The failed state of Ukraine, run by a combination of CIA spooks, neo-liberal technocrats, and neo-nazi thugs appointed by US neocon (Assistant Secretary of State for European and Eurasian Affairs) Victoria Nuland, has never exhibited one hint of proper diplomacy and statesmanship since the Maidan coup in 2014.
Volodymyr Parasyuk, a Ukrainian nationalist lawmaker, who is suspected of committing war crimes against his own people in the Donbass, praised the murder of Russian Ambassador Karlov…calling the jihadists Turkish killer a ‘hero’.
In a post on his Facebook page, Parasyuk shows the now infamous image of Mevlut Mert Altintas standing over Karlov’s body, along with the phrase…
“When a man is ready, at the cost of his own life, to take extreme measures for the sake of an idea, for the sake of truth, then it can be said with confidence that he is a hero.”
Can we thus draw the assumption that Parasyuk supports ISIS and Al Qaeda?
Why not, it would mean that Ukraine’s lawmakers are in fact, well aligned with European Union values and ideals.
Sputnik News Agency reports on another Ukrainian national embarrassment…
Getting into a heated argument with some of his readers, Parasyuk kept insisting that Karlov’s killer was “a hero to his people.” Users countered, pointing out that Turkish social media is now filled with anything but flattering words toward Altintas.
Users also slammed Parasyuk for his stupidity, pointing out that every other European government has condemned the terrorist act.
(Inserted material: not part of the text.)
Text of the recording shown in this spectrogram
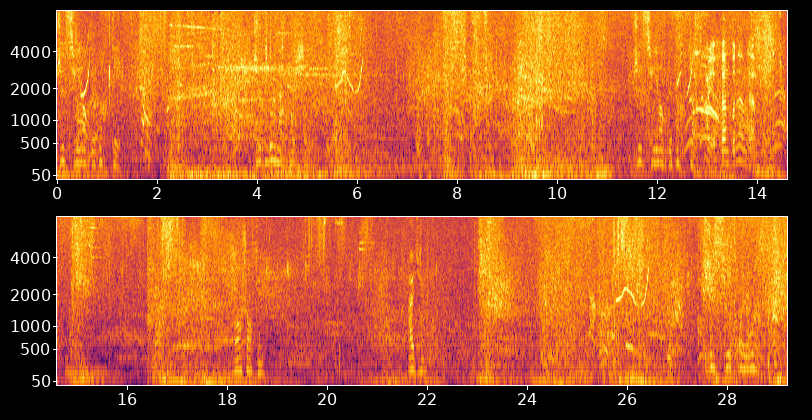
Je suis hors de portée. Je dois m'approcher. Je suis hors de portée. Oh, il y a plein de bonhommes là. Enchanté. Adieu. Je suis trop loin.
Some called the Ukrainian lawmaker’s remarks a manifestation of extremism in its own right.
Amazingly, even users who sympathize with Parasyuk and his radical ideas told him that “killing an unarmed ambassador is not an act of heroism, but a terrorist attack.” Others also pointed to the killer’s alleged sympathies for the jihadists in Syria, and asked whether Parasyuk thought that maybe “the guys who crashed into the World Trade Center on September 11, 2001 were also heroes” in the lawmaker’s eyes.
Others simply pointed out that as a politician serving in the country’s parliament, Parasyuk should engage in trying to solve Ukraine’s many social, political, and economic problems, instead of trying to whip up scandal.
Some Ukrainian media sources, which had at first eagerly jumped to report on Parasyuk’s remarks, soon began deleting their articles, apparently understanding that the matter was embarrassing to the country’s image, and deciding it was unworthy of coverage.